(Last Updated on : 23/05/2013)
A camera is a device used to capture images, either as still photographs or as sequences of moving images (movies or videos). The term camera comes from the Latin camera obscura, meaning 'dark chamber', standing for an early mechanism of projecting images where an entire room functioned as a real-time imaging system; the modern camera evolved from the camera obscura. Cameras may work with the light of the visible spectrum or with other portions of the electromagnetic spectrum. A camera normally consists of an enclosed hollow with an opening (aperture) at one end for light to enter, and a recording or viewing surface for capturing light at the other end. Majority of the cameras have a lens positioned in front of the camera's opening to assemble the incoming light and focus all or part of the image on the recording surface. The diameter of the aperture is often mastered by a diaphragm mechanism, but some cameras have a fixed-size aperture.
History of Camera

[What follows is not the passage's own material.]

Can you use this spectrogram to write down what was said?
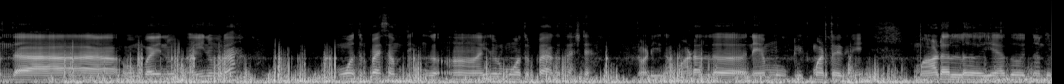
ಒಂದು ಒಂಬೈನೂ, ಐನೂರ ಮೂವತ್ತು ರೂಪಾಯಿ ಸಮಥಿಂಗ್ ಐನೂರ ಮೂವತ್ತು ರೂಪಾಯಿ ಆಗುತ್ತೆ ಅಷ್ಟೇ. ನೋಡಿ, ಈಗ ಮಾಡಲ್, ನೇಮು ಕ್ಲಿಕ್ ಮಾಡ್ತಾಯಿದ್ದೀನಿ ಮಾಡಲ್ ಯಾವುದು, ನಂದು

: The first camera that was small and portable enough to be practical for photography was built by Johann Zahn in 1685, though it would be almost 150 years before technology caught up to the point where this was useful. Early photographic cameras were essentially similar to Zahn's model, though normally with the addition of sliding boxes for focussing. Before each exposure, a sensitised plate would be inserted in front of the viewing screen to record the image. Jacques Daguerre's popular daguerreotype process utilised copper plates, whereas the calotype process was invented by William Fox Talbot recorded images on paper.